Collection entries
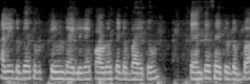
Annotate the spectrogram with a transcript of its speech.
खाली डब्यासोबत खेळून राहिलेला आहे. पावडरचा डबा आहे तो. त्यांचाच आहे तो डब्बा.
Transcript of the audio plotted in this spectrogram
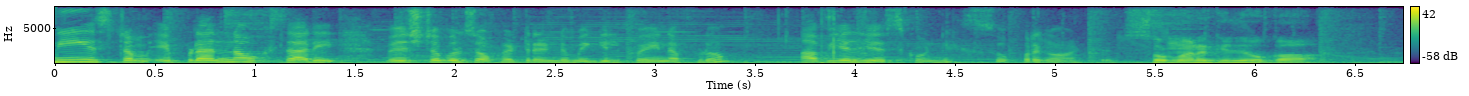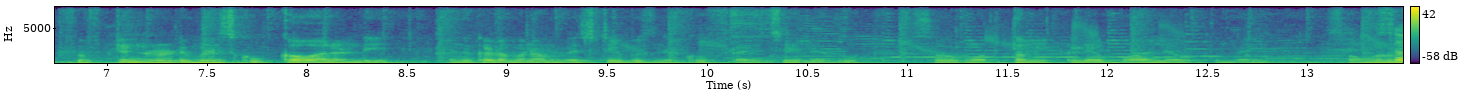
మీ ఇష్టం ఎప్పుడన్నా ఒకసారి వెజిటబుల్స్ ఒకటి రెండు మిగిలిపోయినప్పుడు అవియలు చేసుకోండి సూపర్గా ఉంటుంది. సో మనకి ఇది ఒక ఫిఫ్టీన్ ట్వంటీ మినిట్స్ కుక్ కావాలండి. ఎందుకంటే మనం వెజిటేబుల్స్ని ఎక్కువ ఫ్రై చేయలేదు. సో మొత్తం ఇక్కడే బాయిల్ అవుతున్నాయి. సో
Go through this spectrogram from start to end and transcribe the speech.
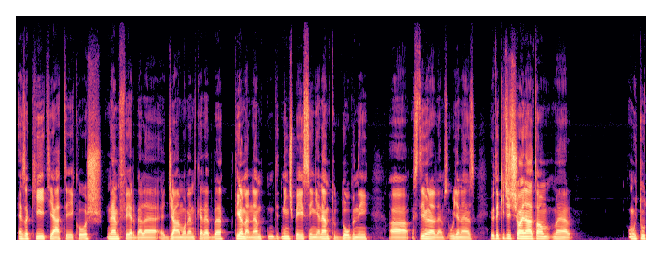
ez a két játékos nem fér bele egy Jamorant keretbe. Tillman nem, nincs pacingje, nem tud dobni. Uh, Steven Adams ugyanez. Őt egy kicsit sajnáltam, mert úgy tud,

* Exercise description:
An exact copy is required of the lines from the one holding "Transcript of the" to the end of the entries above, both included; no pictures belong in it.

* Solution to this exercise:
Transcript of the audio plotted in this spectrogram
మీ ఇష్టం ఎప్పుడన్నా ఒకసారి వెజిటబుల్స్ ఒకటి రెండు మిగిలిపోయినప్పుడు అవియలు చేసుకోండి సూపర్గా ఉంటుంది. సో మనకి ఇది ఒక ఫిఫ్టీన్ ట్వంటీ మినిట్స్ కుక్ కావాలండి. ఎందుకంటే మనం వెజిటేబుల్స్ని ఎక్కువ ఫ్రై చేయలేదు. సో మొత్తం ఇక్కడే బాయిల్ అవుతున్నాయి. సో
Go through this spectrogram from start to end and transcribe the speech.
ez a két játékos nem fér bele egy Jamorant keretbe. Tillman nem, nincs pacingje, nem tud dobni. Uh, Steven Adams ugyanez. Őt egy kicsit sajnáltam, mert úgy tud,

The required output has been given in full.